‘Safe Haven’ Review
As a longtime science fiction fan, there was a part of me enthralled by 'Safe Haven.' This newest adaptation of a Nicholas Sparks novel may as well be set on another planet – a world where everyone is perfect, (except the one guy who is bad), the weather is wonderful (even when it rains) and you can support yourself off of tips from the lunch shift.
Shot in a postcard-ready coastal town, but in the blandest possible way, this overwrought weepie about finding your "true home" is far too silly to get worked up about, and has all the daffy joy of mass dosing on multiple episodes of 'All My Children.' While too much exposure to this material could cause developmental damage to young girls (much as violent video games to young boys) biting the bullet and taking a date to such a film once in a while is, I suppose, the price of being in a relationship these days. 'Safe Haven' won't hurt too much if you keep your wits about you.
We open with the quite fetching Julianne Hough eluding the cops and getting on a bus heading to Atlanta from Boston. At a sleepy North Carolina stop that's all sea gulls and dinghies she slips off, quickly finds a waitressing job, a cabin in the woods and an unending supply of tank tops and tight T-shirts.

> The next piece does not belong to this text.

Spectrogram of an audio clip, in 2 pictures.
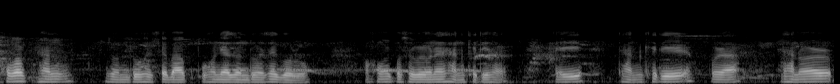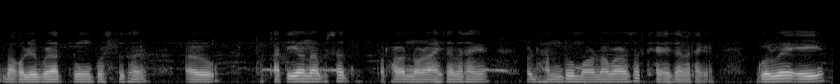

Despite a desire for anonymity she starts making friends. First with a neighbor (Cobie Smulders) then with Josh Duhamel, the dreamiest dreamboat in dreamboat town.
Duhamel runs the little General Store – where one can buy rice, paint and take a free book on the way out. He is handsome, rugged, honest and kind. He's also a widower with two kids, a sad boy just old enough to remember his late mother and a moppety girl who speaks in sound bites. Duhamel is quick to profess intense and (by movie standards) chaste love to Hough, but only if she'd open her heart.
But how can she, when she has a dark secret (shown in flashes) and has Boston detective, played by David Lyons, tracking her down for the crime of . . . murder!
Could Hough actually be a murderer? Sure, why not, you might find yourself thinking, because if not there's absolutely nothing going on with her character. Much like Bella Swan she is really just an empty vessel – a gorgeous, smiling, short-shorts wearing blonde, pert and naturally sexy in deceivingly unsexy clothes. (Just add a splash of summer rain on a canoe trip and, voila.) Hough exists purely to be loved unconditionally by the tall, outdoorsy-yet-domesticated Duhamel, who must be pushed away because clearly we don't deserve such a man until we finally admit that we do. The only thing we'll ever learn about her in this film, other than her need to feel safe and desire to feel love, is that she knows kale has protein.
You don't need me to tell you there are some third act fireworks and reversals, but, boy howdy, there are last-minute (and completely unnecessary) twists of the knife that had the preview screening I attended groaning. I say go for it. 'Safe Haven' is the movie equivalent of a “when you see one set of footprints in the sand” inspirational poster, with all the hokey platitudes and insidious reactionary politics it implies. May as well go whole hog. The dead mother left presumptuous letters behind for her kids – the son gets one when he graduates, the daughter gets one on her wedding day. It's subtle, but infuriating.
Hough gets a letter, too, as the thoughtful wife knew, even on her death bed, that there would some day be another “her.” By this point in the film the children have been in peril, Hough and Duhamel had slow danced and, wouldn't you know it, a little well of emotion stirred in me – 'Safe Haven' had beaten me down and I wanted to see these two beautiful creatures in love. I'm only human.
'Safe Haven' opens in theaters on February 14.
Jordan Hoffman is a writer, critic and lapsed filmmaker living in New York City. His work can also be seen on Film.com, Badass Digest and StarTrek.com.